Silvia Amaro
Market volatility has brought a new normal for investors after record low levels of fear and downright complacency.

Markets have been fretting about the 10-year Treasury yield potentially hitting and breaking 3 percent, but according to one economist this is nonsensical.

Many market players believe that a 3 percent level on the 10-year U.S. paper is a massive problem for equities, but above all, for the global economy. Firstly, because it means higher interest rates — so when companies try to borrow money, that money will become more expensive and as a result they will have less room to give returns to investors.

Secondly, the 10-year note is used as a benchmark for many financial instruments, including mortgages — so people with credit from banks will have to pay more interest and thus have less money to spend elsewhere.

And lastly, if rates start hiking significantly, they will be breaking away from the trend registered in the past few years — the 10-year paper hasn't hit 3 percent since 2014.

But according to Paul Donovan, global economist at UBS Wealth Management, the 3 percent threshold is just a number.

"Bond dealers are simple people; they like simple round numbers and they're going for 3 percent because it's there," Donovan told CNBC's Squawk Box Europe Tuesday.

"Economically, does it matter? No it doesn't. Is there any difference between 3 percent and 2.98 (percent)? No, there is not. Is there any difference between 3 and 2.7? No, not really.
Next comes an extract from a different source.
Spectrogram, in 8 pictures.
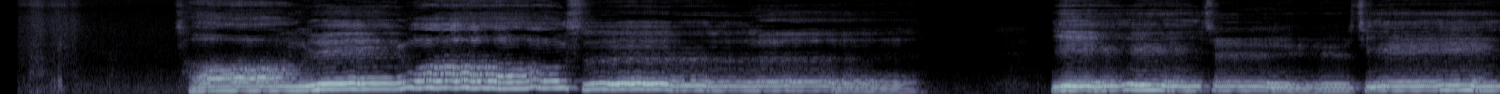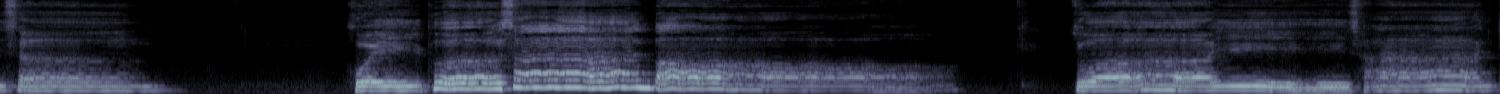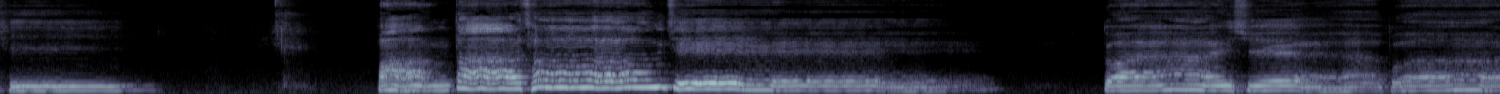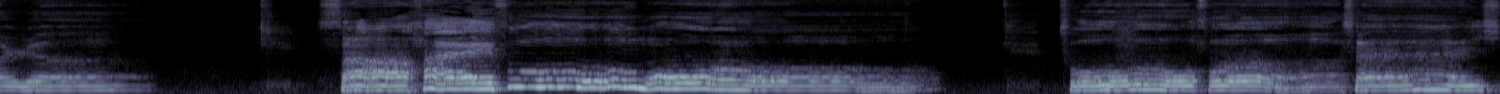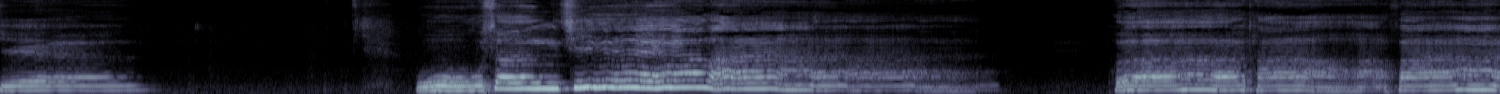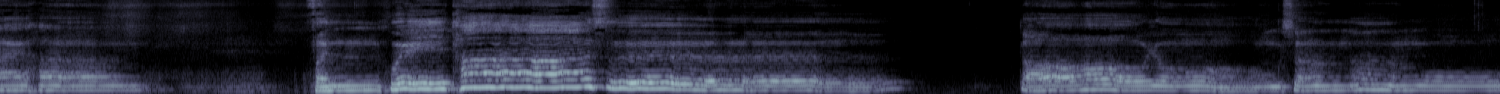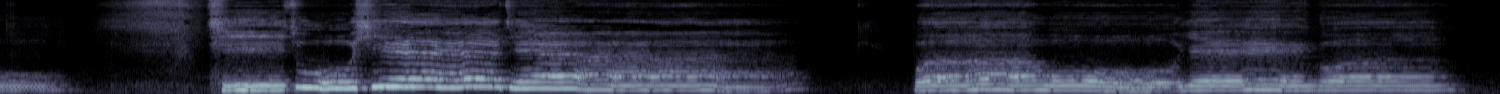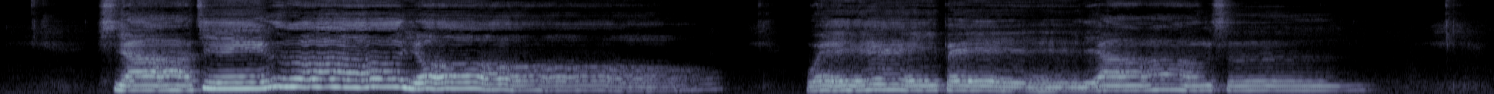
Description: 附录师父唱诵 ‘ 忏悔文 ’   忏悔偈 ’
其中的哭腔，是自己的悲心生起，不由自主地真心流露……真正的滴血流泪！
Economically, this is just noise in the background," he said.

On Monday, some money managers told CNBC that 3 percent is a "psychological" number that guides markets.

"Three percent is a psychological level… Rates were never able to break that trend-line durably… since the early '80s," Francesco Filia, chief executive of Fasanara Capital, told CNBC via email. "To break it neatly and clearly would reignite fears that (the) rates rise is durable."

A sustained period of rate increases, for the reasons mentioned above, is nonetheless seen by many others as a problem for markets and a potential precursor of the next crisis.